On a recent trip to the Gulf Coast of Florida I was lamenting the fact that I wouldn’t be surfing. Not for a lack of access to ocean or gulf, but for the insipid surf forecast for both coasts. A natural salt water surf session clearly was not to be in the cards.
This is what the first bunch of (attemtped) rides looked like. Trying to bodysurf it? No, wipeout.
So I was stoked when I arrived in Clearwater Beach and saw the sign for the Flowrider, which was housed inside one of those hokey wanna-be surf shops along the beach strand. Not that the option of riding a high speed sheet of water could ever outshine riding an ocean-borne wave, but what the hell, I figured it would make for some boarding fun. And after this miserable Winter of waves, that was just fine with me. Nevermind that notable surf-scribe Matt Warshaw once compared riding a Flowrider to “sex with a blow-up doll”, sometimes a down and dirty fix is needed, fake or not.
Gettin' the Flowrider hang of things.
With 21 years of wave riding under my belt I would be lying if I said I wasn’t nervous at the idea of totally kooking out on this thing. The potential for that was very real–I’ve heard pro surfers talk about how hard it was to grasp riding one of these things. And I also recalled the Flowrider scene in Endless Summer II, where many body-slamming wipe outs were taken by well-known surfers.
In any case I was feeling intrepid, and also was relieved to find just one other surfer enjoying a stationary surfing session. And he was just 9 or 10 years old. The worker dude was the only other one inside the wave room, and he seemed to roll his eyes when I informed him of my “real” surfing experience while also pleading for his help in getting up and riding.
I started out by edging the board off of the lip of the front of the wave while holding on to the rookie rope, which was held by the worker dude. He slowly let out some slack until… Floosh, I was unceremoniously whipped upside down and whisked up and over the wave by the jet of water. And again, and again. This was turning out exactly how I hoped it wouldn’t. But I didn’t give up, even taking pointers from the young kid who was riding the thing fairly well. When I found out he was from Canada and had never surfed, my pride kicked in–after all it was I who should be schooling this youngun in the way of the wave.
The aha moment came a few attempts later. Lean way back on the back foot, worker dude said, almost like when stalling a “real” surfboard on an ocean wave. Riding a board about the size of a large skateboard, flotation wasn’t a factor in keeping upright and riding–it was all about keeping that small board from being sucked under the water flow.

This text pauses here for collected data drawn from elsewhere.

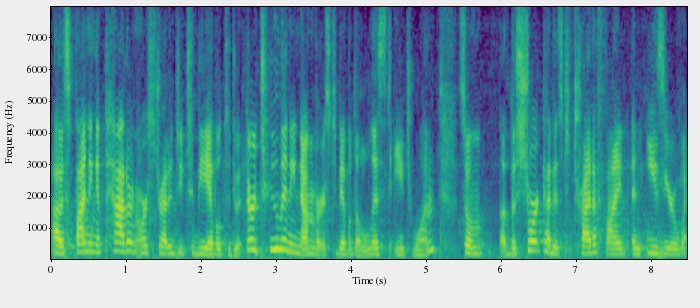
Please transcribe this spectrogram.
I was finding a pattern or strategy to be able to do it. There are too many numbers to be able to list each one. So uh, the shortcut is to try to find an easier way.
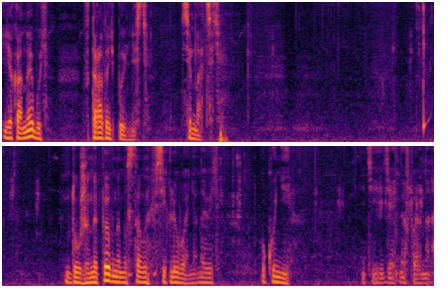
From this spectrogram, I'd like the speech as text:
яка-небудь втратить пильність. 17. Дуже непевними стали всі клювання, навіть у коні. І ті їдять не впевнено.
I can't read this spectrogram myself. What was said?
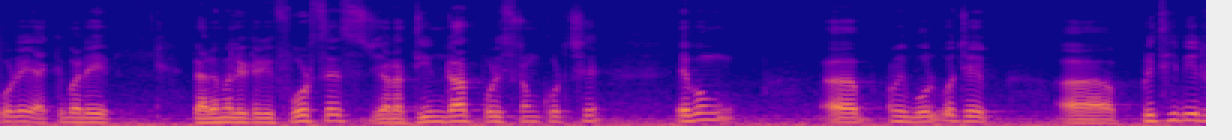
করে একেবারে প্যারামিলিটারি ফোর্সেস যারা দিনরাত পরিশ্রম করছে এবং আমি বলব যে পৃথিবীর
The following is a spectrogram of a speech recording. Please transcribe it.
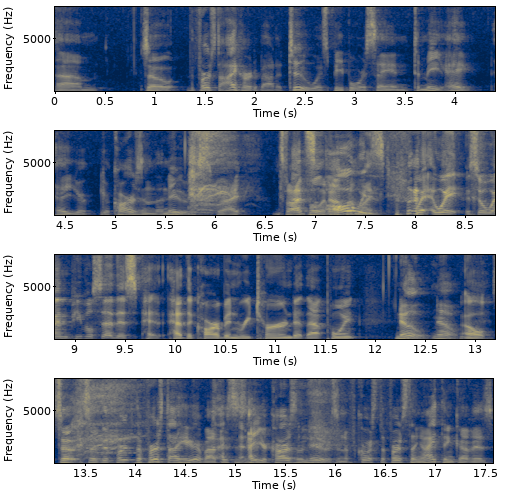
Um, so the first I heard about it too was people were saying to me, "Hey, hey, your your car's in the news, right?" So I pull it up. Always. like, wait, wait. So when people said this, had, had the car been returned at that point? No, no. Oh. So so the first the first I hear about this is, "Hey, your car's in the news," and of course the first thing I think of is,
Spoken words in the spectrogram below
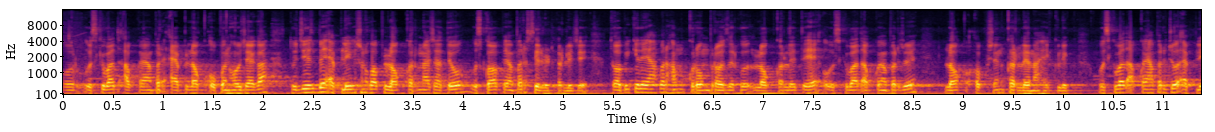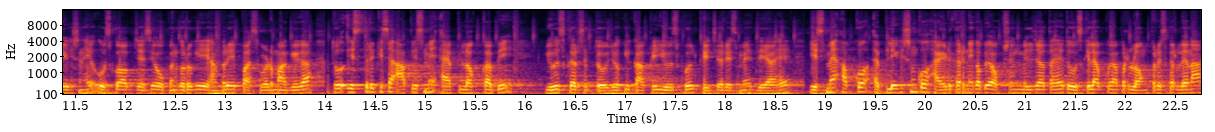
और उसके बाद आपका यहाँ पर ऐप लॉक ओपन हो जाएगा तो जिस भी एप्लीकेशन को आप लॉक करना चाहते हो उसको आप यहाँ पर सिलेक्ट कर लीजिए तो अभी के लिए यहाँ पर हम क्रोम ब्राउज़र को लॉक कर लेते हैं और उसके बाद आपको यहाँ पर जो है लॉक ऑप्शन कर लेना है क्लिक उसके बाद आपका यहाँ पर जो एप्लीकेशन है उसको आप जैसे ओपन करोगे यहाँ पर ये पासवर्ड मांगेगा तो इस तरीके से आप इसमें ऐप लॉक का भी यूज़ कर सकते हो जो कि काफ़ी यूजफुल फीचर इसमें दिया है इसमें आपको एप्लीकेशन को हाइड करने का भी ऑप्शन मिल जाता है तो उसके लिए आपको यहाँ पर लॉन्ग प्रेस कर लेना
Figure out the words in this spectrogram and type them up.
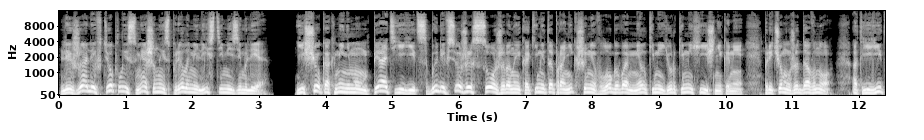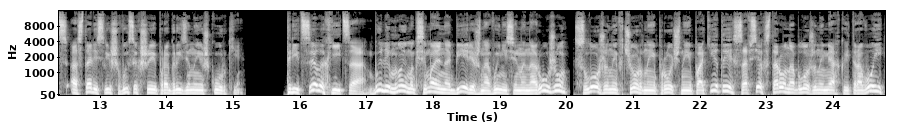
лежали в теплой смешанной с прелыми листьями земле. Еще как минимум пять яиц были все же сожраны какими-то проникшими в логово мелкими юркими хищниками, причем уже давно. От яиц остались лишь высохшие прогрызенные шкурки. Три целых яйца были мной максимально бережно вынесены наружу, сложены в черные прочные пакеты, со всех сторон обложены мягкой травой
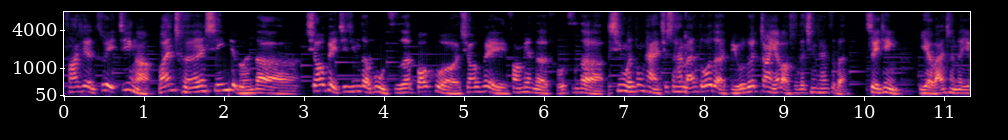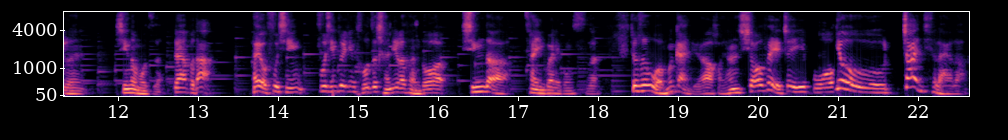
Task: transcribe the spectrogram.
发现最近啊，完成新一轮的消费基金的募资，包括消费方面的投资的新闻动态，其实还蛮多的。比如说张野老师的青山资本最近也完成了一轮新的募资，虽然不大。还有复兴，复兴最近投资成立了很多新的餐饮管理公司，就是我们感觉啊，好像消费这一波又站起来了。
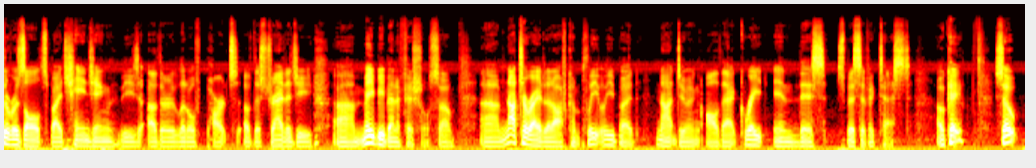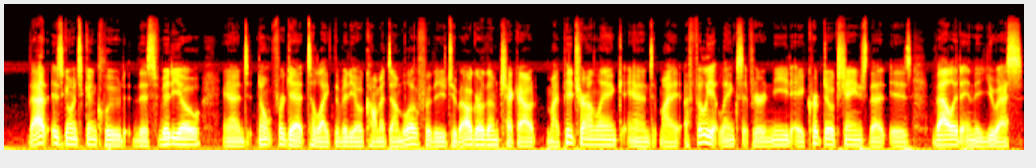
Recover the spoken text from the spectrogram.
the results by changing these other little parts of the strategy um, may be beneficial. So, um, not to write it off completely, but not doing all that great in this specific test. Okay, so that is going to conclude this video. And don't forget to like the video, comment down below for the YouTube algorithm. Check out my Patreon link and my affiliate links if you need a crypto exchange that is valid in the US.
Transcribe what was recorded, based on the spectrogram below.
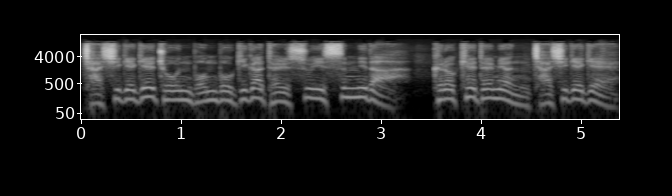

And I was up and riding, for about 1.3 seconds.
I kept at it and before long I had mastered standing there like a statue, gliding to the top of the wave and back down. Trying to engage the rail for a turn only had me being hucked off the machine in all sorts of contorted positions, as my whip-lashed neck would attest the next day. Yet like the mole in a whack-a-mole game I kept popping back up for more, determined to get some turns going and display at least a modicum of style. Who ever knew sex with a blow up doll could be so painful?
Gettin some style points.
The session lasted 30 minutes, and by about the twenty minute mark I was starting to grow out of the training wheels, getting little turns going and enjoying the ride rather than feeling like I was in survival mode. And by the end of the session I was getting the feeling down, engaging the rail and carving turns across the sheet of water. Fun… Artificial, but fun.
Yeah, so what if this is the silicone toy equivalent in the surf world? Fun is where you find it, and when the Gulf of Mexico is guaranteed to be flat flat flat, a little chlorinated, manufactured fun is called for.